- Proceedings of the National Academy of Sciences of the United States of America
- Published almost 4 years ago
We have developed electroosmotic pumps (EOPs) fabricated from 15-nm-thick porous nanocrystalline silicon (pnc-Si) membranes. Ultrathin pnc-Si membranes enable high electroosmotic flow per unit voltage. We demonstrate that electroosmosis theory compares well with the observed pnc-Si flow rates. We attribute the high flow rates to high electrical fields present across the 15-nm span of the membrane. Surface modifications, such as plasma oxidation or silanization, can influence the electroosmotic flow rates through pnc-Si membranes by alteration of the zeta potential of the material. A prototype EOP that uses pnc-Si membranes and Ag/AgCl electrodes was shown to pump microliter per minute-range flow through a 0.5-mm-diameter capillary tubing with as low as 250 mV of applied voltage. This silicon-based platform enables straightforward integration of low-voltage, on-chip EOPs into portable microfluidic devices with low back pressures.
Exponential blinking statistics was reported in oxidized Si nanoparticles and the switching mechanism was attributed to the activation and deactivation of unidentified nonradiative recombination centers. Using ab initio calculations we predicted that Si dangling bonds at the surface of oxidized nanoparticles introduce defect states which, depending on their charge and local stress conditions, may give rise to ON and OFF states responsible for exponential blinking statistics. Our results are based on first principles calculations of charge transition levels, single particle energies, and radiative and nonradiative lifetimes of dangling bond defects at the surface of oxidized silicon nanoparticles under stress.
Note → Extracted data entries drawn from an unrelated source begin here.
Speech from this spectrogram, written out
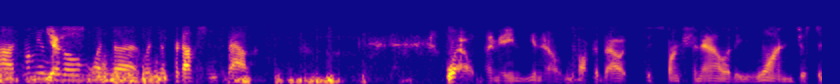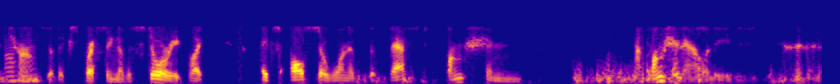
Uh, tell me a Yes. little what the what the production's about. Well, I mean, you know, talk about dysfunctionality, one, just in Mhm. terms of expressing of a story, but it's also one of the best function functionalities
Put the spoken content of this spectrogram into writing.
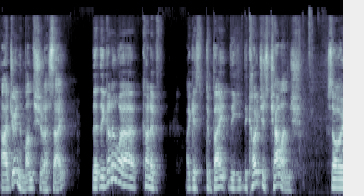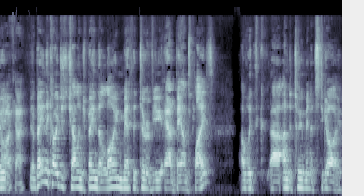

As an important material for many practical and research applications, porous silicon has attracted interest for decades. Conventional preparations suffer from high mass loss because of their etching nature. A few alternative routes have been reported, including magnesiothermic reduction; however, pre-formed porous precursors are still necessary, leading to complicated syntheses. Here we demonstrate a bottom-up synthesis of mesoporous crystalline silicon materials with high surface area and tunable primary particle/pore size via a self-templating pore formation process. The chemical synthesis utilizes salt by-products as internal self-forming templates that can be easily removed without any etchants. The advantages of these materials, such as their nanosized crystalline primary particles and high surface areas, enable increased photocatalytic hydrogen evolution rate and extended working life. These also make the mesoporous silicon a potential candidate for other applications, such as optoelectronics, drug delivery systems and even lithium-ion batteries.